The rebels say they believe everything will go smoothly, and they appear to have trained some police to protect sensitive infrastructure and maintain law and order. But hope is not a plan. They need to get things under
control as quickly as possible, appealing for foreign help if need be.
European governments could step up to this challenge, since they are tied to Libya via gas pipelines that float beneath the surface of the
Mediterranean. If Libya succumbs to chaos, it will be to Europe that refugees will flow, and mostly European investments in Libya that will be lost. Unfortunately, Washington seems to have allowed Europe to remain distracted with its own financial problems. There does not appear to be any serious plan for dealing with chaos in Libya, which could quickly turn into a humanitarian disaster. American boots definitely do not belong on the shores of Tripoli, but it has happened before and may happen again.
The TNC will have to be particularly alert to risks of revenge killings against Qaddafi
loyalists, and of score-settling among rebels. They have already lost
one of their military commanders, apparently to rebel-affiliated attackers
who resented his role in Qaddafi's army. In immediate post-war situations,
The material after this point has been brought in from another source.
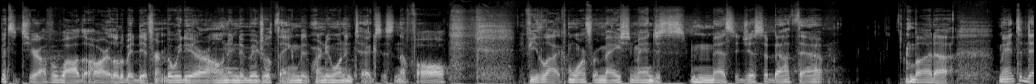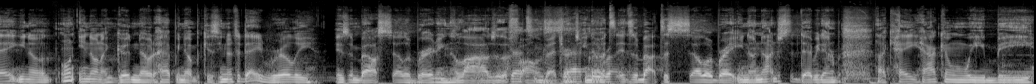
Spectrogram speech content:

the urge to exact quick justice is enormous. But allowing vigilantes to even the score will only
lead to a spiral of violence that is hard to stop and inimical to democratic
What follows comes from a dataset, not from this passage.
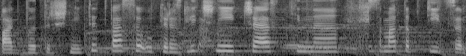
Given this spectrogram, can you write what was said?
пак вътрешните. Това са от различни части на самата птица.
Virtually overnight, the rebel leadership will need to shift its focus from fighting Qaddafi's forces to protecting them. In the past few months, the local
councils that have emerged in liberated areas have not generally allowed violence against regime supporters. But that is partly because many of Qaddafi's loyalists
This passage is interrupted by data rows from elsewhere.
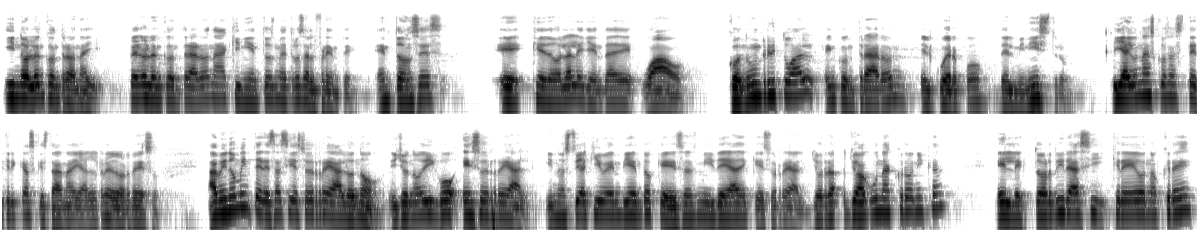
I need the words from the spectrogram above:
y no lo encontraron ahí, pero lo encontraron a 500 metros al frente. Entonces eh, quedó la leyenda de, wow, con un ritual encontraron el cuerpo del ministro. Y hay unas cosas tétricas que están ahí alrededor de eso. A mí no me interesa si eso es real o no. Y yo no digo eso es real. Y no estoy aquí vendiendo que esa es mi idea de que eso es real. Yo, yo hago una crónica, el lector dirá si cree o no cree,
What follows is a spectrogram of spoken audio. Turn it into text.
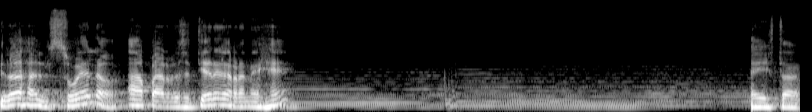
Tiras al suelo. Ah, para resetear el RNG. Ahí está.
have fled from newly liberated towns to Tripoli. Their concentration there
and in his hometown of Sirte is going to make the challenge of transition much greater there than anyplace else in Libya.
It is critical that regime loyalists and rebels alike do not grab and
"privatize" state assets, as often happens in chaotic moments and
takes years to reverse. In the Democratic Republic of the Congo, for example, the government has been trying for years to recover valuable mines from those who took possession of them during the civil war. The liberty Libyans have fought for will require
massive rebuilding of the country's infrastructure and economy, which is in
miserable condition. Early efforts to ensure
transparency and accountability could help Libya avoid the kind of
corruption that has plagued Afghanistan and Iraq.
Only the most selfish and egotistical leader would fail to make arrangements
to transfer power and try to avoid bloodshed. Tunisia's President Zine el-Abidine ben Ali
fled, but left the country with a constitutional succession that is enabling
a relatively smooth transition. Egypt's Hosni Mubarak tried to
leave power in the hands of his vice president, a move negated only when the
army stepped in. Yemen's President Saleh has so far refused to allow a
constitutional succession, leaving his country seized with violence.
Qaddafi is still calling on his supporters to fight and vowing to restore his own version of law and order in Tripoli. This is Qaddafi's last misdeed. There is no constitution in Libya, so no clear constitutional succession. The revolutionaries have wisely written their own constitutional charter, but the real challenge will not be on paper. It will be in the avenues and alleys of Tripoli.